"After 18 years of secret development, the DS19 was introduced on 5th October, 1955, at the Paris Motor Show. In the first 15 minutes of the show, 743 orders were taken and orders for the first day totalled 12,000 cars. To a France still deep in reconstruction after the devastation of World War II and also building its identity in the post-colonial world, the DS motor car was a symbol of French ingenuity. The DS was the first mass production car with front power disc brakes. It also featured hydropneumatic suspension including an automatic levelling system, variable ground clearance, power steering and a semi-automatic transmission and a fibreglass roof which reduced weight. It also sported inboard front brakes as well as independent suspension. Different front and rear track widths and tyre sizes reduced the understeer typical of front-engined and front-wheel drive cars. As with all French cars, the DS design was affected by the tax horsepower system which effectively mandated small engines. Despite the rather leisurely acceleration afforded by its four-cylinder engine, the DS was successful in motorsports. The Citroën DS placed fifth on Automobile Magazine's ‘100 Coolest Cars’ listing in 2005. It was also named the most beautiful car of all time by Classic & Sports Car magazine after a poll of 20 world-renowned car designers.
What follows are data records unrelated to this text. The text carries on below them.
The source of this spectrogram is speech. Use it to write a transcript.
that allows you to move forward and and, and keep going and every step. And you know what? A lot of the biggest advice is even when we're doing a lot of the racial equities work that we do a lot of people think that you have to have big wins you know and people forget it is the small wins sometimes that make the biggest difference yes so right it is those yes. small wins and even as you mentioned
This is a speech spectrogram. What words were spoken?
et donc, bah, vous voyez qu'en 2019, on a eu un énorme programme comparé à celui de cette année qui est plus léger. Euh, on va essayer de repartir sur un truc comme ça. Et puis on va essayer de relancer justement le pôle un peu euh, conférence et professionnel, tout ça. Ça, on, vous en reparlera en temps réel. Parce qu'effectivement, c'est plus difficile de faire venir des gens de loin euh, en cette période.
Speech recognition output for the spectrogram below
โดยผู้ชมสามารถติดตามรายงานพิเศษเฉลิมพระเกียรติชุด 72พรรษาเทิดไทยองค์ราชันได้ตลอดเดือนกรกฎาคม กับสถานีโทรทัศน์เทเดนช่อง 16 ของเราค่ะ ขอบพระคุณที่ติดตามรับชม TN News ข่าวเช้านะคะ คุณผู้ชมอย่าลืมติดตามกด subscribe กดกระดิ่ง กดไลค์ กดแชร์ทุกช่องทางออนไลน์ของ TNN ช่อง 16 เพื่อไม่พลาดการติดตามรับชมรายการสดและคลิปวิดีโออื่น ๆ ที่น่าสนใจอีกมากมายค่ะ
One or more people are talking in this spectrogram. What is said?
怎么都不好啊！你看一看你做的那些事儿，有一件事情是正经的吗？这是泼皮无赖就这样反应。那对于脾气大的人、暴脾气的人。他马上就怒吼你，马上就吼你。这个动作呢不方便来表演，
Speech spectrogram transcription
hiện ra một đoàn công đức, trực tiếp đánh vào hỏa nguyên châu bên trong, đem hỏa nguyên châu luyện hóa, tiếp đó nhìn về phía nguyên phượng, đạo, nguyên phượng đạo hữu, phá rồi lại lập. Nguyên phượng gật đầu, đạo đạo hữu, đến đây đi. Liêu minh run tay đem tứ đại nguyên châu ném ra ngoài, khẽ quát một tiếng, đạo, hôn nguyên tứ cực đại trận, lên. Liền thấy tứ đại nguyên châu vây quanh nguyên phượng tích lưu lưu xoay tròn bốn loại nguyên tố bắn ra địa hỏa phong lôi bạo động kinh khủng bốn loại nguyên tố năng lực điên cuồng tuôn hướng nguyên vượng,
This particularly handsome Citroën is an original UK registered righthand drive example and is fitted with a semi-automatic gearbox together power steering. Owned by the same person since 2006, the knowledgeable and enthusiastic DS collector has looked after this example exceedingly well and she presents in very good order throughout. Having been previously restored, this Safari has covered only 2,500 miles in the last twelve years. Finished in the delightful colour combination of Bleu Angora with Gris Palombe and Bufflon Gris vinyl interior, this Citroën is supplied with a V5C registration document together with some history. Presenting in splendid order and sure to turn heads wherever she appears.